There are films from 92 countries entered for the Foreign Film category of the Oscars.
Among these are eight films from Arabic-speaking countries.
Several of the films deal in various ways with the impact of the conflict in Syria.
There is the documentary from Syria, “Little Gandhi,” which follows the life and death of Syrian activist Ghiyath Matar.
But also, from Algeria, “Road to Istanbul,” directed by Rachid Boucharer, which deals with a girl travelling to Syria to join the jihad.
Then there is Iraq’s “Reseba: The Dark Wind,” described as “the first feature film about the Yazidi people.”
From Morocco, there is Nabil Ayouch’s “Razzia,” described here as an “everything-is-connected drama about five characters snared by intolerance.”
Tunisia’s “The Last of Us”, directed by Ala Eddine Slim, is a strange, wordless film about migration and belonging.
And from Egypt, “Sheikh Jackson,” directed by Amr Salama, deals with a religious cleric’s crisis of faith after learning that his childhood idol, Michael Jackson, has died.
From Lebanon, Ziad Doueiri’s “The Insult,” is the story of conflict between a Lebanese Christian and a Palestinian refugee.
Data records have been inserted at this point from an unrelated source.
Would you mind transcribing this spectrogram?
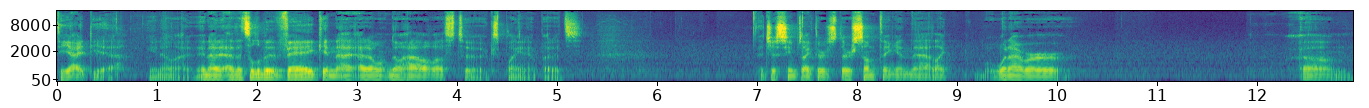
the idea. You know, and I, that's a little bit vague, and I, I don't know how else to explain it. But it's it just seems like there's there's something in that. Like when I were um,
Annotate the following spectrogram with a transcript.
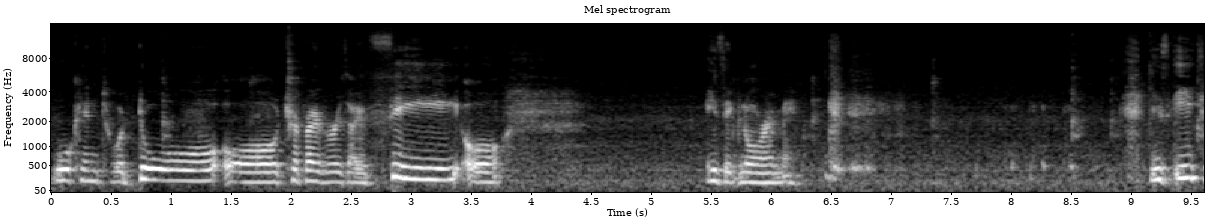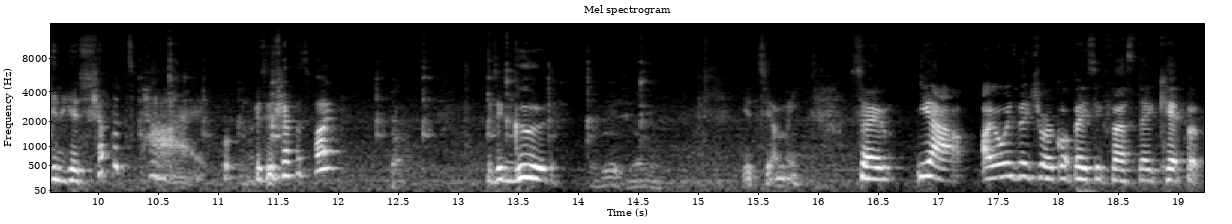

Finally, Annemarie Jacir’s “Wajib,” the Palestinian entry, deals with the strained relationship between a father and son (played by a father and son), and how they deal with the tensions between them during a famil wedding.